7. Explore Christiansborg Palace
Christiansborg Palace, located on the islet of Slotsholmen in central Copenhagen, Denmark, is a significant structure with a rich and fascinating history.
Underneath the palace, there exist ancient remains that trace their origins to the earliest stronghold. Visitors have the opportunity to explore the chapel and the reception rooms that were once used by the royalty. Different functions and events are hosted by the royal family in certain sections of the palace.
The ruins of the original castle, which were discovered during the construction of the current palace, can be visited today. The workers built the castle on this site in 1167.
8. Take a leisurely walk along Strøget
Strøget is a car-free, pedestrian shopping zone in the heart of Copenhagen. It is known as one of Europe’s longest pedestrian shopping streets, offering a wide range of retail outlets from luxury brands to budget chains.
You can find numerous restaurants and cafes along with shops where you can rest and observe people. Strøget also boasts a vibrant presence of street performers such as artists, magicians, and musicians, who significantly contribute to the bustling ambiance of the area.
9. Discover Freetown Christiania
In 1971, a group of hippies established a self-proclaimed autonomous district when they took over an abandoned military barracks area, declaring it a free city. This unique neighborhood is now known for its distinctiveness.
Christiania is known for its relaxed atmosphere, with many vibrant buildings covered in graffiti and a creative spirit.

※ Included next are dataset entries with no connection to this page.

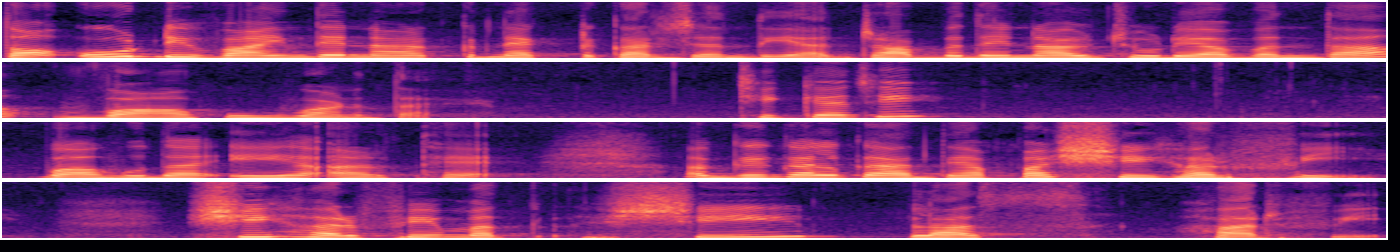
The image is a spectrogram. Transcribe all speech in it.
ਤਾਂ ਉਹ ਡਿਵਾਈਨ ਦੇ ਨਾਲ ਕਨੈਕਟ ਕਰ ਜਾਂਦੀ ਆ। ਰੱਬ ਦੇ ਨਾਲ ਜੁੜਿਆ ਬੰਦਾ ਵਾਹੂ ਬਣਦਾ ਹੈ। ਠੀਕ ਹੈ ਜੀ? ਵਾਹੂ ਦਾ ਇਹ ਅਰਥ ਹੈ। ਅੱਗੇ ਗੱਲ ਕਰਦੇ ਹਾਂ ਆਪਾਂ ਸ਼ੀ ਹਰਫੀ। ਸ਼ੀ ਹਰਫੀ ਮਤਲਬ ਸ਼ੀ ਪਲੱਸ ਹਰਫੀ।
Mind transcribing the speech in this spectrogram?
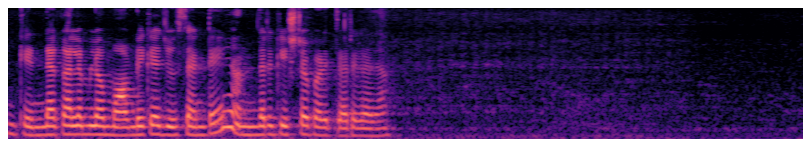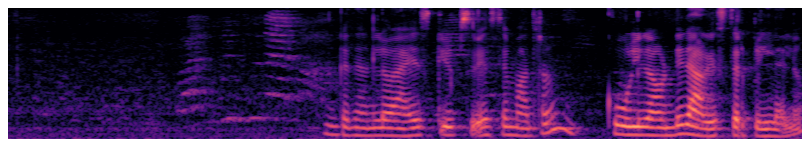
ఇంకెండాకాలంలో మామిడికాయ జ్యూస్ అంటే అందరికీ ఇష్టపడతారు కదా. ఇంకా దానిలో ఐస్ క్యూబ్స్ వేస్తే మాత్రం కూల్గా ఉండి తాగేస్తారు పిల్లలు.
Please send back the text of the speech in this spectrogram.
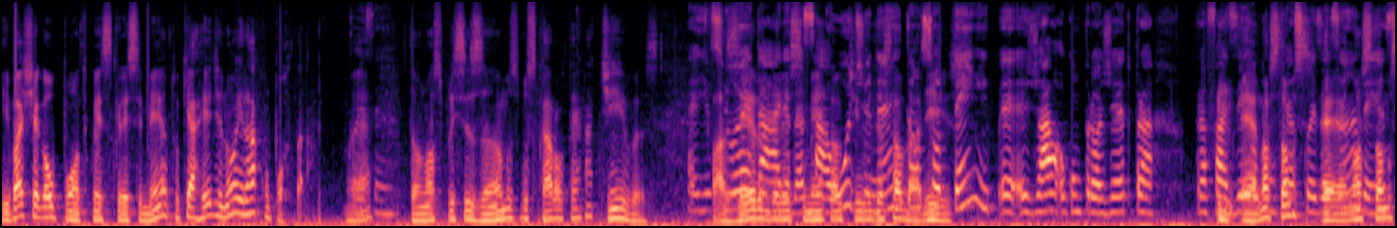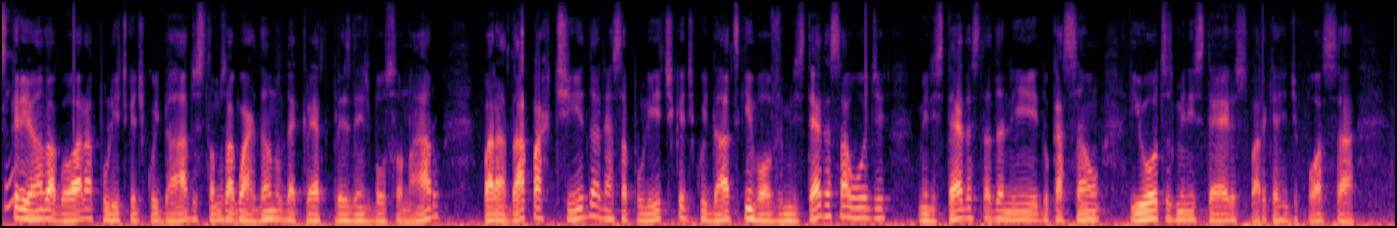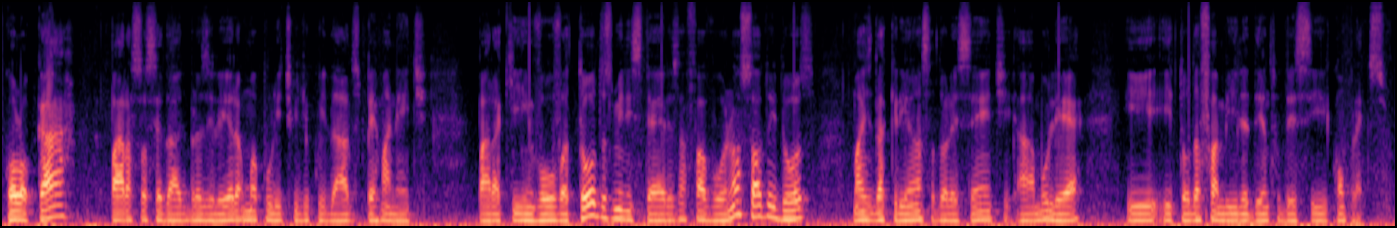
E vai chegar o ponto com esse crescimento que a rede não irá comportar. Né? É. Então nós precisamos buscar alternativas. É, e o fazer senhor é da área da saúde, né? Então só tem é, já algum projeto para para fazer é, nós estamos, é, Nós estamos assim? criando agora a política de cuidado, estamos aguardando o decreto do presidente Bolsonaro para dar partida nessa política de cuidados que envolve o Ministério da Saúde, Ministério da Cidadania, Educação e outros ministérios para que a gente possa colocar para a sociedade brasileira uma política de cuidados permanente para que envolva todos os ministérios a favor não só do idoso, mas da criança, adolescente, a mulher e, e toda a família dentro desse complexo.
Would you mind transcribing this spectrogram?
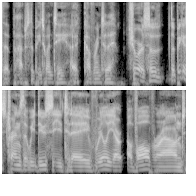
that perhaps the P20 are covering today? Sure. So the biggest trends that we do see today really evolve around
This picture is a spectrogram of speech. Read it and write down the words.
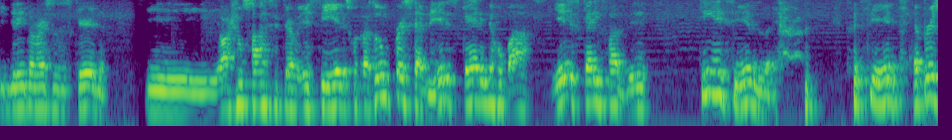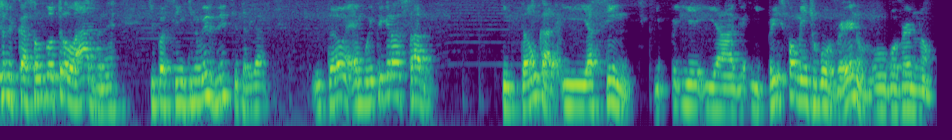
direita versus esquerda. E eu acho um sarro esse termo, esse eles contra todo mundo percebe, né? Eles querem derrubar, eles querem fazer. Quem é esse eles, velho? esse eles é personificação do outro lado, né? Tipo assim, que não existe, tá ligado? Então é muito engraçado. Então, cara, e assim, e, e, e, a, e principalmente o governo, o governo não,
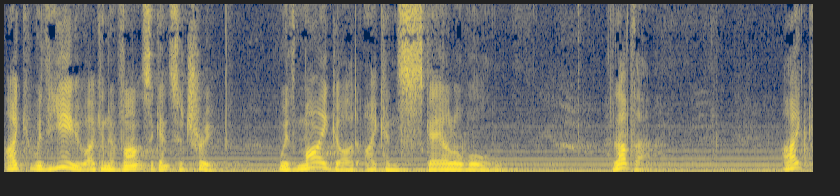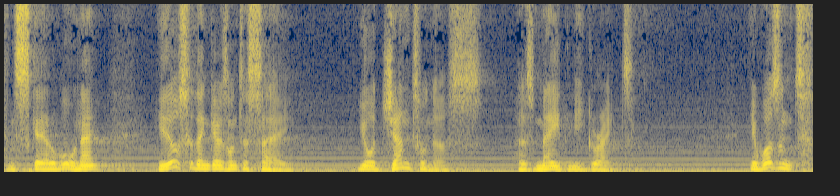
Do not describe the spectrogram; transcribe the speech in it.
With you, I can advance against a troop. With my God, I can scale a wall. I love that. I can scale a wall. Now, he also then goes on to say, Your gentleness has made me great. It wasn't,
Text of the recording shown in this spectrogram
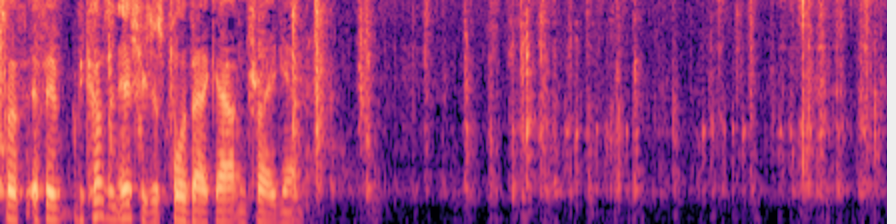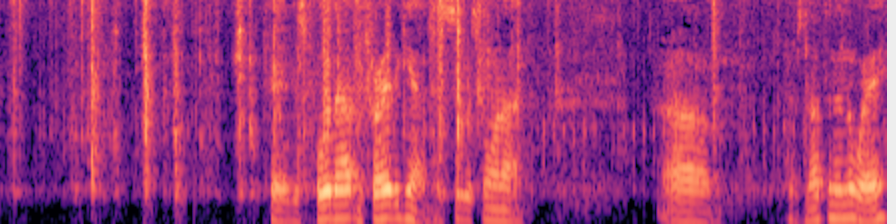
So if, if it becomes an issue, just pull it back out and try again. Okay, just pull it out and try it again. Let's see what's going on. Um, there's nothing in the way.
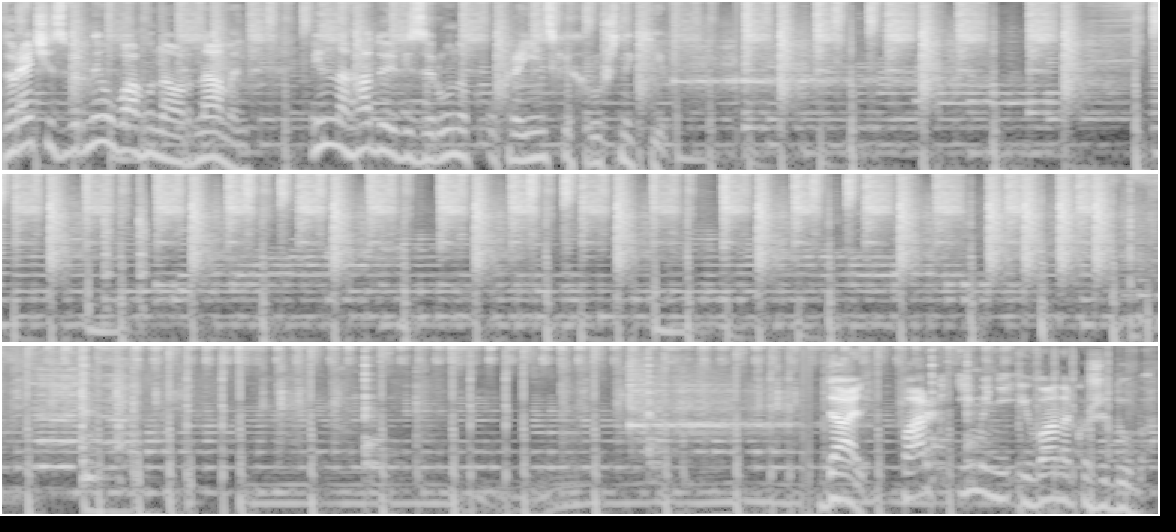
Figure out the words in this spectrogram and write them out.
До речі, зверни увагу на орнамент. Він нагадує візерунок українських рушників. Далі парк імені Івана Кожедуба.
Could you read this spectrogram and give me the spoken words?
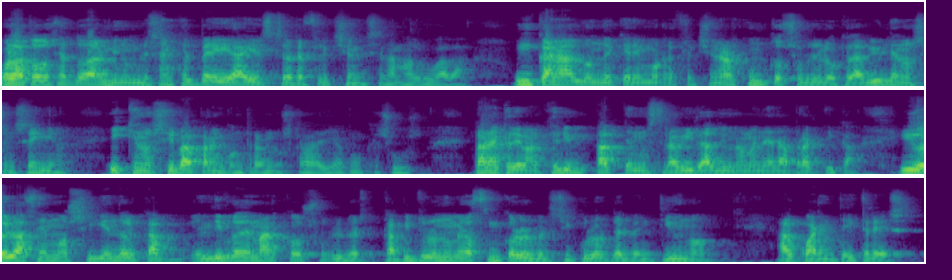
Hola a todos y a todas, mi nombre es Ángel Pereira y esto es Reflexiones en la Madrugada, un canal donde queremos reflexionar juntos sobre lo que la Biblia nos enseña y que nos sirva para encontrarnos cada día con Jesús, para que el Evangelio impacte nuestra vida de una manera práctica. Y hoy lo hacemos siguiendo el, libro de Marcos, el capítulo número 5, los versículos del 21 al 43.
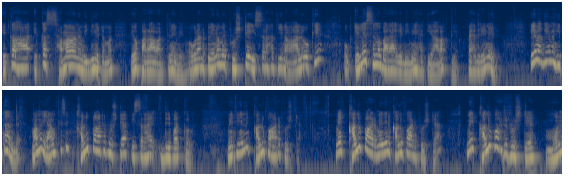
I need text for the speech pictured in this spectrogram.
එක හා එක සමාන විදිහටම ඒ පරාවර්තනය වෙන ඔගලන්ට පේන මේ පෘෂ්ටය ඉස්සරහ තියෙන ආලෝකය එලෙස්සම බලාගැනීමේ හැකියාවක් තියෙන පැහැදිලි නේද? ඒ වගේම හිතන්ද මම යංකිසි කළු පාට පෘෂ්ටයක් ඉස්සරහ ඉදිරිපත් කරු මේ තියෙන්නේ කළු පාට පෘෂ්ටයක් මේ කළු පාට මේ දෙන කළු පාට පෘෂ්ටයක් මේ කළු පාට පෘෂ්ටය මොන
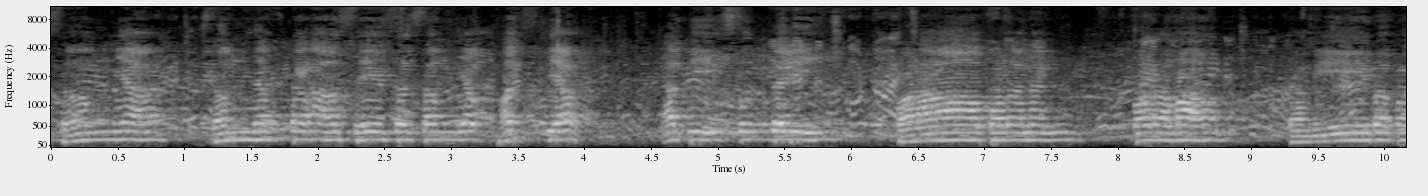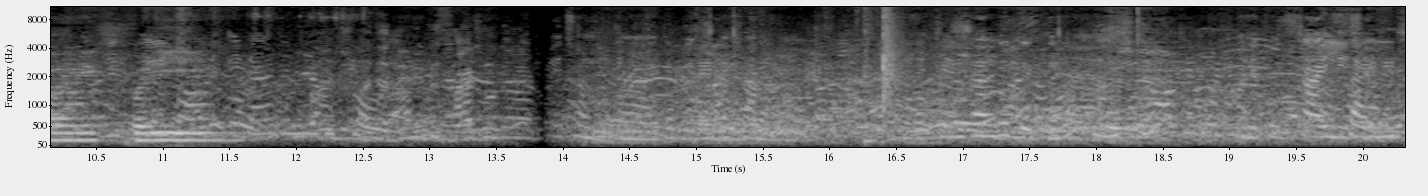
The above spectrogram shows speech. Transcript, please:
सम्य सम्यक्तरा शेष सम्यक्भस्य अति सुन्दरी परापरनं परमा तमेव परमेश्वरी মানে খুব স্টাইলিশ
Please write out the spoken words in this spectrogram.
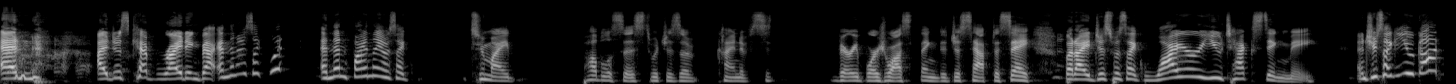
and I just kept writing back. And then I was like, what? And then finally I was like, to my publicist, which is a kind of very bourgeois thing to just have to say. But I just was like, why are you texting me? And she's like, you got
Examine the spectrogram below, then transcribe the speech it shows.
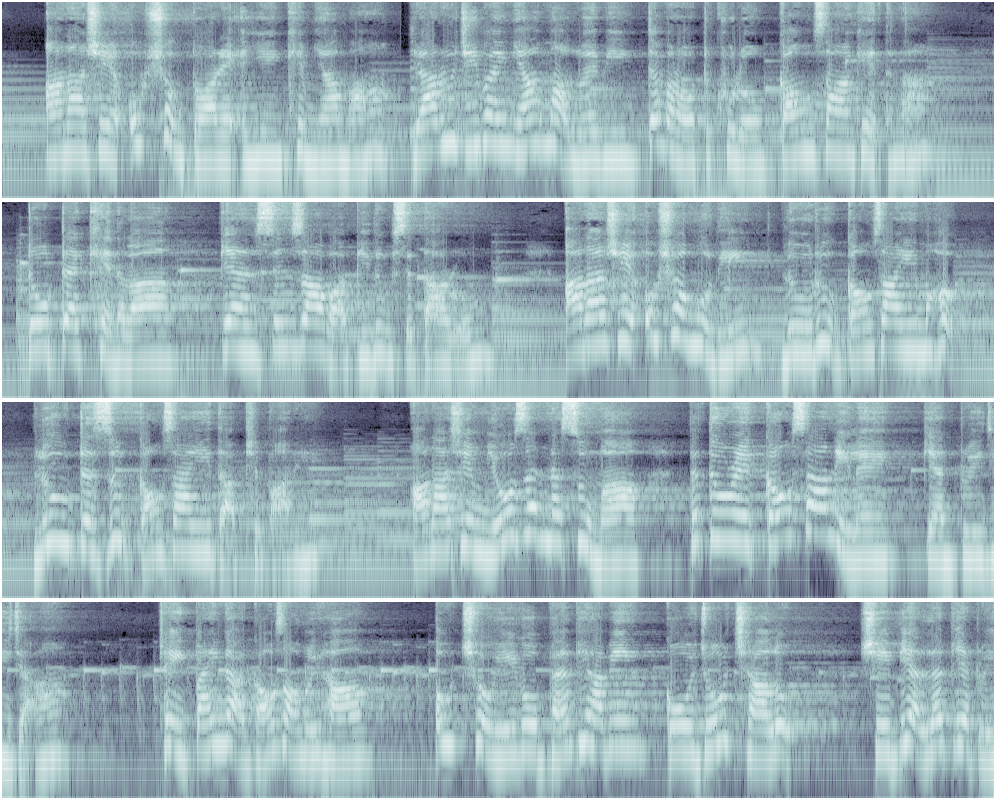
။အာနာရှင်အုပ်ချုပ်သွားတဲ့အရင်ခေတ်များမှာယာရုကြီးပိုင်းများမှလွဲပြီးတက်မတော်တစ်ခုလုံးကောင်းစားခဲ့သလား။တိုးတက်ခဲ့သလားပြန်စဉ်းစားပါပြည်သူစစ်သားတို့အာနာရှင်အုပ်ချုပ်မှုသည်လူမှုကောင်းစားရေးမဟုတ် လူတစုကောင်းစားရေးသာဖြစ်ပါတယ်အာနာရှင်မျိုးဆက်နှစ်စုမှာဘသူတွေကောင်းစားနေလဲပြန်တွေးကြည့်ကြအောင် ထိတ်ပိုင်းကခေါင်းဆောင်တွေဟာအုပ်ချုပ်ရေးကိုဗန်းပြပြီးကိုကြိုးချလို့ရှေပြက်လက်ပြက်တွေ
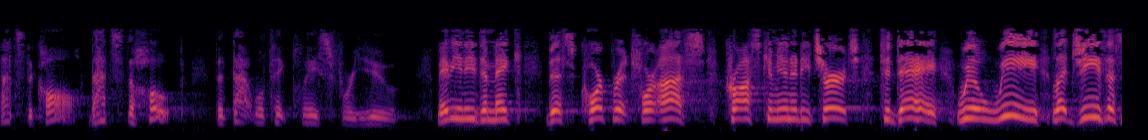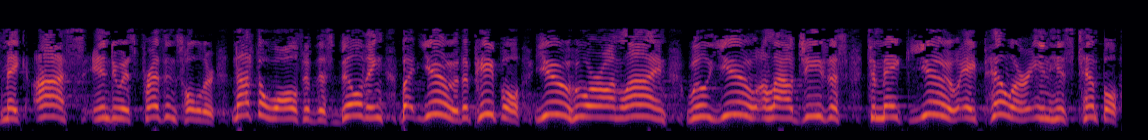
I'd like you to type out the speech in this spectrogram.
That's the call. That's the hope that that will take place for you. Maybe you need to make this corporate for us, Cross Community Church. Today, will we let Jesus make us into His presence holder? Not the walls of this building, but you, the people, you who are online. Will you allow Jesus to make you a pillar in His temple,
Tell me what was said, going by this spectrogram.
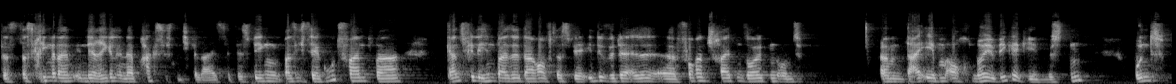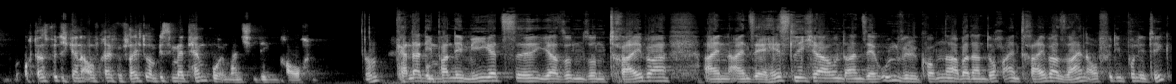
das, das kriegen wir dann in der Regel in der Praxis nicht geleistet. Deswegen, was ich sehr gut fand, war ganz viele Hinweise darauf, dass wir individuell äh, voranschreiten sollten und ähm, da eben auch neue Wege gehen müssten. Und auch das würde ich gerne aufgreifen, vielleicht auch ein bisschen mehr Tempo in manchen Dingen brauchen. Ne? Kann da die Pandemie jetzt äh, ja so, so ein Treiber, ein, ein sehr hässlicher und ein sehr unwillkommener, aber dann doch ein Treiber sein, auch für die Politik?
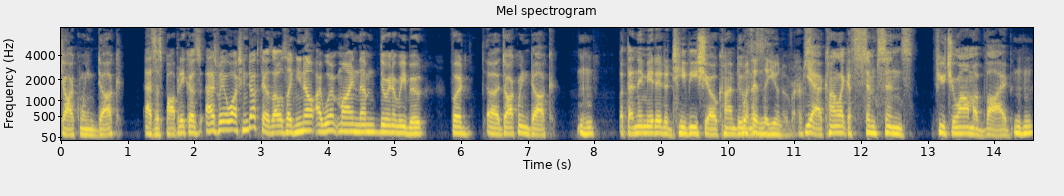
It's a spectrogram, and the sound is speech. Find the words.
Darkwing Duck as this property. Because as we were watching Ducktales, I was like, you know, I wouldn't mind them doing a reboot for uh, Darkwing Duck. Mhm. But then they made it a TV show, kind of doing within this, the universe. yeah, kind of like a Simpsons Futurama vibe. Mhm.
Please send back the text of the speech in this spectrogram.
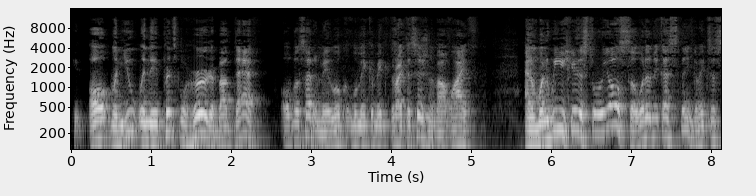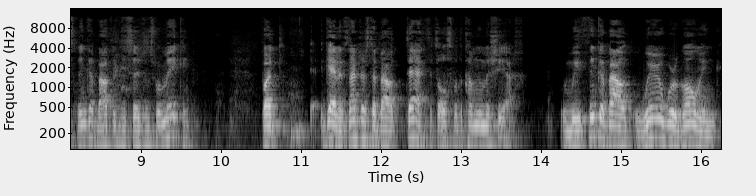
He- All, when you when the principal heard about death, all of a sudden may look will make make the right decision about life. And when we hear the story, also, what does it make us think? It makes us think about the decisions we're making. But again, it's not just about death; it's also about the coming of Mashiach. When we think about where we're going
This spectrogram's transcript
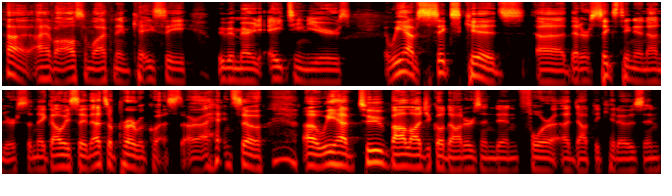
I have an awesome wife named Casey. We've been married 18 years, and we have six kids uh, that are 16 and under. So they always say that's a prayer request. All right, and so uh, we have two biological daughters and then four adopted kiddos. And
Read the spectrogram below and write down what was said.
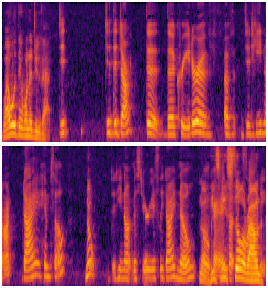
Why would they want to do that? did did the doc the the creator of of did he not die himself No, Did he not mysteriously die? No. No, Okay, he's he's still around.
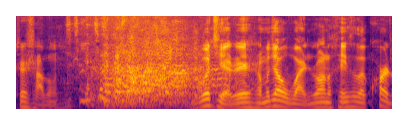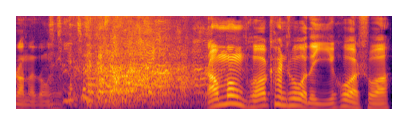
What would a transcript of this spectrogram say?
这是啥东西？你给我解释一下，什么叫碗状的黑色的块状的东西？然后孟婆看出我的疑惑，说：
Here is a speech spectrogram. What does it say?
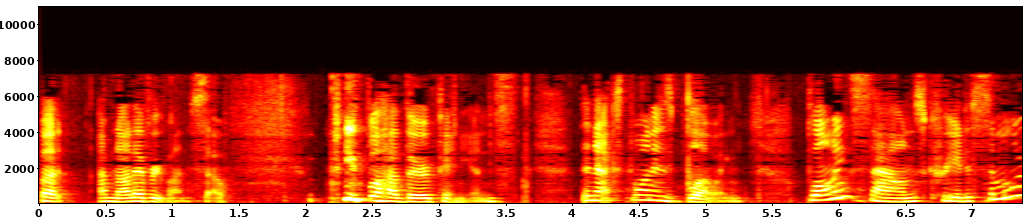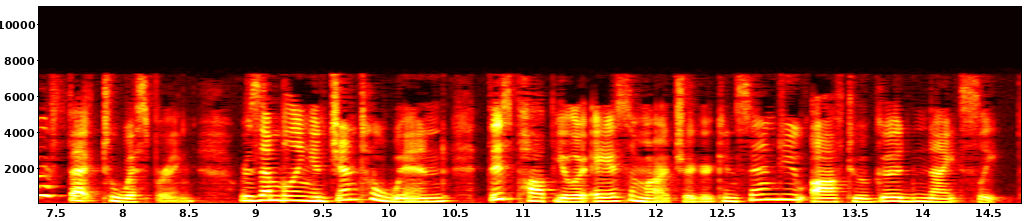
But I'm not everyone, so people have their opinions. The next one is blowing. Blowing sounds create a similar effect to whispering. Resembling a gentle wind, this popular ASMR trigger can send you off to a good night's sleep.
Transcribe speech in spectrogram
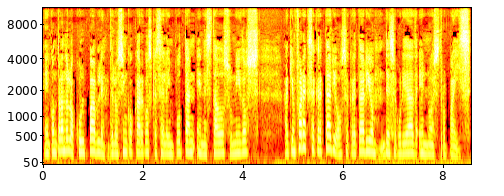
encontrándolo culpable de los cinco cargos que se le imputan en Estados Unidos a quien fuera exsecretario o secretario de Seguridad en nuestro país.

Today, it is a mix of organic restaurants, music venues, art galleries, and homemade workshops.
Christiania is famous for its vibrant murals, street art, and self-built houses, constructed by locals and frequently showcasing innovative and environmentally-friendly designs.
10. Cycle through the City
With over 400 kilometers of dedicated cycling paths and numerous bike rental services, Copenhagen provides a remarkably bike-friendly atmosphere.
Cycling allows you to explore the trendy neighborhoods of Vesterbro and Nørrebro or visit the waterfront around the historic city center. It also enables you to explore the city like a local, but biking is not the only sustainable way to travel.
In Copenhagen, you will see a lot of cargo bikes in addition to traditional bikes. These bikes are a common sight in the city, and parents often use them to transport their children.
11. Explore Carlsberg Brewery
If you have a passion for beer, a trip to the Carlsberg Brewery is essential. Situated in the Vesterbro district, the Carlsberg Visitors Centre provides insight into the rich history of one of the planet’s most renowned beers. You can discover the art of brewing, marvel at the largest collection of unopened beer bottles globally, explore the ancient brewhouse and stables housing the brewery horses, and indulge in the flavors of Carlsberg beers.
12. Copenhagen Opera House
Your hobbies that demonstrate a desire to progress in organizing the Inspection are evident. The Opera House in Copenhagen, also known as Operaen, is a must-visit attraction when exploring the city, offering a wide range of performances including ballets, concerts, contemporary musical dramas, and classical operas, showcasing a diverse variety of cultural experiences and grandeur.
Guided tours are also available, allowing you to explore the stunning architecture and learn about the intriguing details and history of the Opera House’s design.
Commonly Asked Questions
Copenhagen has a wide range of interests and tastes to cater to, with globally recognized museums and a dynamic food culture. It is also known for its historically significant landmarks and captivating architectural structures.
Copenhagen offers a diverse range of attractions, whether you’re looking for a vibrant cultural immersion, delectable culinary experiences, or the joy of discovering a stunning, bicycle-friendly metropolis. With its stringent safety measures, superb public transit system, and friendly locals fluent in English, Copenhagen warmly embraces visitors.